So why have we not got an online solution that allows to evaluate different modes of selling and evaluate the capability of individual agents? Why do we not have the ability to create our own custom solution for the services we need from agents? Why does the negotiation process not happen in a secure confidential online environment with support parties like lawyers and buyers agents assisting the parties without undue pressure; thereby reaching an agreement that is digital signed and transacted? Why can we not schedule property viewings using synchronised calendars open to all parties to optimise the schedule of the sellers, the agent and the buyers?

The fact is that real estate has not changed for a number of key reasons:

  • First and foremost it has not changed because the industry does not want to change and the industry is dominated by 5 major companies that account for close on 80% of all transactions. I would go further by saying that the industry has avoided change and in many ways stifled innovation.
  • Property transactions are in the main a highly infrequent event for the majority of the people. For most property owners each such events leaves them with a sense of “having to start all over again” as all the people involve last time have moved on and the location has changed - real estate is a local business and does not represent itself the same in any two offices as agents play to the ‘personal brand’ service rather than a company brand model.
  • Property selling and buying is highly emotive and has a high perceived risk. For this reason there is a low tolerance to ‘try something new’ - the safest bet is to do what everyone else does and sell the same way everyone else sells.
  • Commission fees regardless of how big they are, never appear on your bank statement or have to be paid for in the form of a cheque or cash. They appear as a line item on a lawyers statement of transaction. A statement that often these days has 7 figure amounts on the debit and credit side (including a 5 figure agents commission) but at the bottom only requires you to pay a cheque for c.$1,500.
  • Irrespective of the market conditions the commission fee can be easily rationalised away. When the property market is on fire and property is selling like the proverbial ‘hot cakes’, the logical side of your brain says “I should try selling privately, an ad on Trade Me and I’ll have people queuing up at my door to buy”, but yet you fall back on the logic of  saying “I’m so excited that my house has risen by $100,00 $300,000 or $500,000 since I bought it I don’t mind paying $20,000 to sell it”.
    Conversely when the market is dead and property takes ages to sell the logical and emotional side of the brain conspire to say “This market is way too scary for me to take a risk of selling other than through a traditional agent - I need to sell and to get the place sold will be well worth the commission”.

New Zealand real estate is in many ways not that different to many other countries in the way the industry is structured and operates. There is some degree of innovation overseas along the lines identified earlier, however we have yet to see a radical restructuring of the industry and a reinventing of the processes and charging. 

In my view there has to be a better way.
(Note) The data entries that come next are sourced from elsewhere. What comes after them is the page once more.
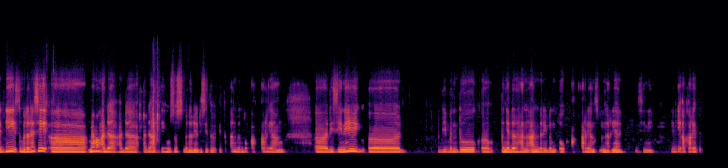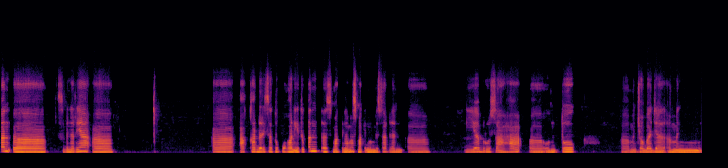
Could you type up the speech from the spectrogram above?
Jadi sebenarnya sih uh, memang ada ada ada arti khusus sebenarnya di situ. Itu kan bentuk akar yang uh, di sini uh, dibentuk uh, penyederhanaan dari bentuk akar yang sebenarnya di sini. Jadi akar itu kan uh, sebenarnya uh, uh, akar dari satu pohon itu kan uh, semakin lama semakin membesar dan uh, dia berusaha uh, untuk mencoba jala, men,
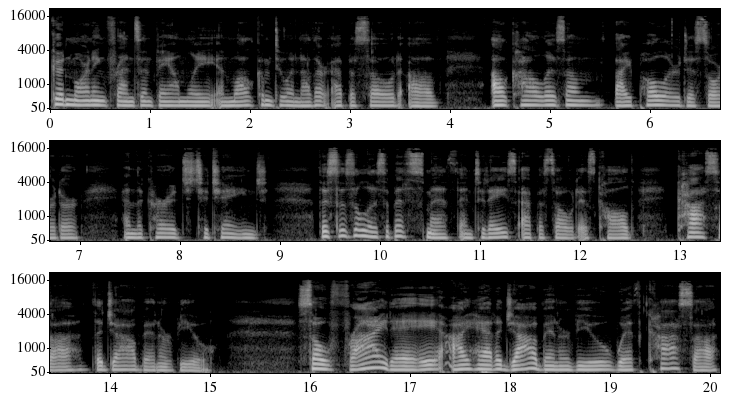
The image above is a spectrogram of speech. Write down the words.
Good morning, friends and family, and welcome to another episode of Alcoholism, Bipolar Disorder, and the Courage to Change. This is Elizabeth Smith, and today's episode is called CASA, the job interview. So, Friday, I had a job interview with CASA,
There has to be a means by which greater efficiency can be brought to the process and with it greater transparency and naturally a lower cost. We cannot though sacrifice the service component nor the security of legal and principle disclosures and sureties so as to safeguard buyers and sellers in this most critical transaction.